Let's start with the Info section, which contains information describing what the API is for and contains version numbers.

The openapi key at the very beginning defines the version of the OpenAPI specification we are using.

title and description are meant to describe the API to the user.

The version is the actual version of the API we are defining or documenting.

There is the paths key right after the info section, this marks the start of our endpoint definitions.

GET structure

OpenAPI response body [→]

Let's look at the GET endpoint definition.

The screenshot above maps the YAML to its respective rendered section.

Let's break it down to the parts of an API request...

  • URL: /data is the URL for the request.
  • Method: The method in this definition is get (Try changing it to POST and see what is rendered on the right side).
  • request body: GET requests do not need to send data, so in this case there is no request body.
  • response body: From the screenshot you can see the arrow mapping the response in YAML (left) to its render (right). If you look closely you will notice that you can find John Doe in the render but not in the YAML script. This is because we are using an OpenAPI reference which allows us to define data somewhere else and pull them in by referencing them. In this case, the referencing is done using the line '#/components/schemas/ResponseStructure'.
  • Status code: The response body documents two possible status codes 200 [↗] and 405 [↗].
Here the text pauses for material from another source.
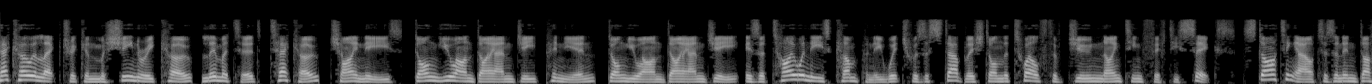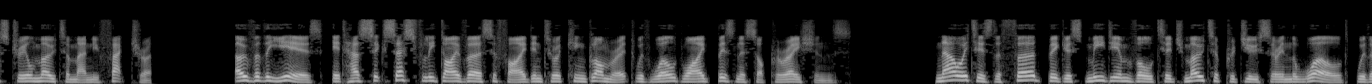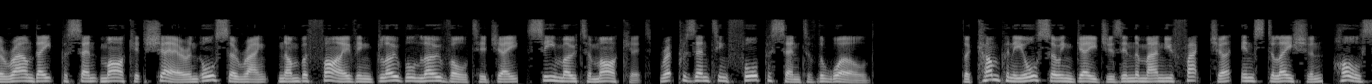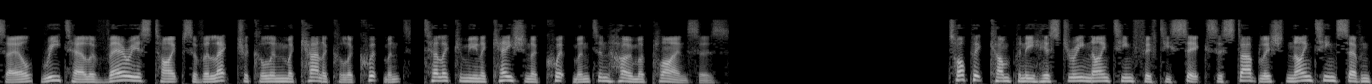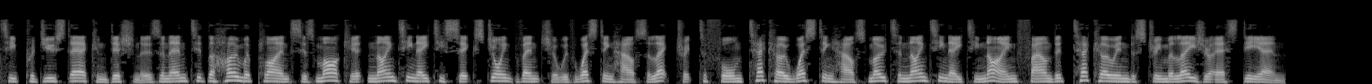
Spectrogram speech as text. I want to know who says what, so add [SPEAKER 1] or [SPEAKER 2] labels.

OpenAPI reference definition [→]

As you can see the definition for ResponseStructure is indented under the schemas object which itself is indented under the components object. This is known as a nested structure

Definitions are very useful if you will be using some data set more than once. For example, the ResponseStructure is the same for all the request types i.e.: GET, POST, PATCH, and DELETE

POST structure

Sample POST OpenAPI specification [→]

Now let's break down the POST request.

  • URL: /data is the URL as found in the spec, this is similar to the GET request
  • Method: The method in this definition is post.
  • request body: Unlike the GET request the POST request has a request body which is highlighted in the screenshot above
  • response body: It has a response body similar to that of the GET request
  • Status code: The response body documents two possible status codes 200 and 405.

One of the best ways to learn about the OpenAPI specification is to find random APIs online and attempt to document them. You can use the specification shared in this tutorial as your basis and then modify it to suit the API you are documenting.

Hosting OpenAPI documentation

If you shared a specification with a developer they could use the Swagger tool to preview it, but is not ideal.

Once developers or technical writers are done preparing the specification, better tools are then used to display it publicly so developers can view and work with them.

Here are some examples of beautiful API documentations out there.


There are many many other parts of the OpenAPI specification that we didn't look at, for example, how to document APIs that require authentication [↗], dealing with deprecations [↗], etc.

The goal of this tutorial is to introduce you to documenting APIs using the OpenAPI specification and to get you started.

The next best step is to try to use and document APIs. A simple Google search [↗] should bring up a host of public APIs you can play around with.

The entire OpenAPI specification can be found on the official site [↗]. There is no point in learning every specification syntax. The best approach is to Google whenever you have specific needs. Most Google results will point you to the right part of the specification.

For now its good bye and best of luck on your journey!

Here is another article you might like 😊 "Diary Of Insights: A Documentation Of My Discoveries"